If you’re seeking the best prices on holiday gifts, Black Friday may not be all that it’s cracked up to be. Instead, be patient, and when the second week of December rolls around, be ready to pounce.
The modern-day shopper is primed to expect deals. According to a Deloitte survey, 44% of shoppers plan on making purchases for the holidays only when items go on sale—so they’re obviously confident pretty much everything will be discounted at some point.
But when’s the best time to buy? Deal experts, retail analysts, and everyday consumers are trying to unlock that mystery, especially when it comes to classic holiday purchases such as toys.
When popular toys are in short supply and parents struggle to find them available anywhere, there is no incentive whatsoever for stores to discount them. Retailers know that desperate shoppers will pay full price—or way above to online sellers—for the season’s “hot” toy, especially if it looks like it’ll be sold out.
On the other hand, if Christmas is rapidly approaching and toys haven’t been flying off the shelf, stores will naturally resort to discounting. What we’ve been seeing in recent years is that retailers have been releasing “hot toy” lists earlier and earlier. By doing so, stores push parents into buying earlier, which could increase the odds of stores selling out earlier—all of which could help the store avoid having to discount merchandise dramatically, if at all.
Considering all the shenanigans being played by retailers, the folks at dealnews have analyzed the sales and prices of last year’s hot gift items, and come to the conclusion that shoppers should bite on toys in early November, or even during Black Friday weekend. Here’s why:
Last year nearly all of the toys we saw deals on hit their price lows during the two weeks leading up to Christmas.
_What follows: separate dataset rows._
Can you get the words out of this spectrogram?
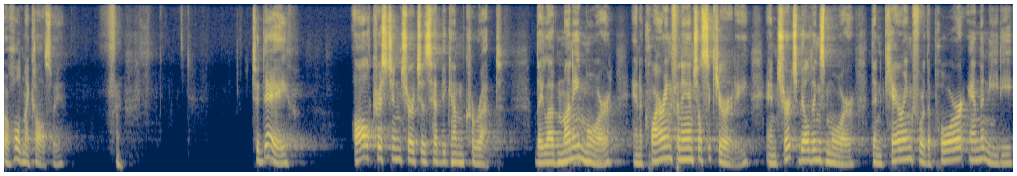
Oh, hold my calls, will you? Today, all Christian churches have become corrupt. They love money more and acquiring financial security and church buildings more than caring for the poor and the needy,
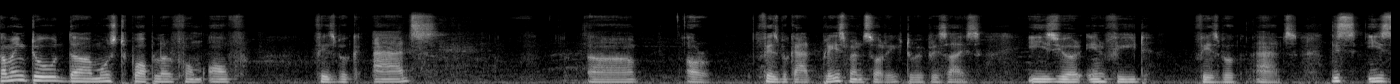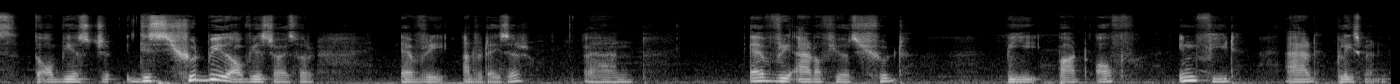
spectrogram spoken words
coming to the most popular form of Facebook ads uh, or Facebook ad placement, sorry to be precise, is your in feed Facebook ads. This is the obvious, cho- this should be the obvious choice for every advertiser, and every ad of yours should be part of in feed ad placement.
During the second and third week of December 2011, many toys deemed “hot” by Toys R Us were marked down by 50% of more. For the most part, shoppers should expect more of the same this year. Seeing as the majority of “hot” toys cost $50 or more at full price this year, the potential savings (or overspending) can be huge.
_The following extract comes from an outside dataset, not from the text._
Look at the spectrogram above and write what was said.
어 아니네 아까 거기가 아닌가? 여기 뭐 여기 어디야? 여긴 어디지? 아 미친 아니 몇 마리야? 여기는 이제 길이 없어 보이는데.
It’s not just toy buyers who can benefit by waiting until after the Black Friday period has passed. In fact, the perception is growing that Black Friday is irrelevant because retailers launch holiday sales and promotions long before Thanksgiving nowadays. What’s more, as data gathered for the Wall Street Journal demonstrated, prices for many goods—kitchen appliances, large-screen TVs, clothing—aren’t necessarily the cheapest around Black Friday.
That goes for online purchases as well. After releasing the results of MarketLive’s “Multi-Channel Shopper” survey, company founder and chairman Ken Burke predicted (via InternetRetailer) the peak period for deep e-retail discounting would be the second week in December:
Burke says it’s important to consider the dates holidays fall on when deciding when to begin offering discounted prices to stimulate sales. After four years of conducting the survey and watching how the subsequent holiday shopping season plays out, Burke predicts that e-retailers will begin pushing deeper discounts this year a little later than usual, between Dec. 8 and 15.
That period, of course, coincides with the week dealnews highlights as the primo time for snagging hot toys at bargain prices. Man, that’ll be some busy week for deal hunters! (And, for many consumers, probably a very unproductive week at work.)
It could also be quite a frustrating week for the folks who have already finished their shopping lists, as it dawns on them that they’ve paid way more than necessary.
There are sure to be exceptions to the rule that prices will be most attractive during that second or third week of December. Jewelry tends to get more expensive as Christmas nears, as retailers play off the idea that last-minute shoppers are growing increasingly desperate. Black Friday will probably have its share of astoundingly inexpensive TVs and electronics, though, as Consumer Reports notes, the cheapest items tend to be off-brand models that don’t hold up—and turn out to be poor values in the long run.
There’s also the possibility that some toy becomes such a hit that, for week after week, stores sell out soon after placing them on shelves—at full price, of course.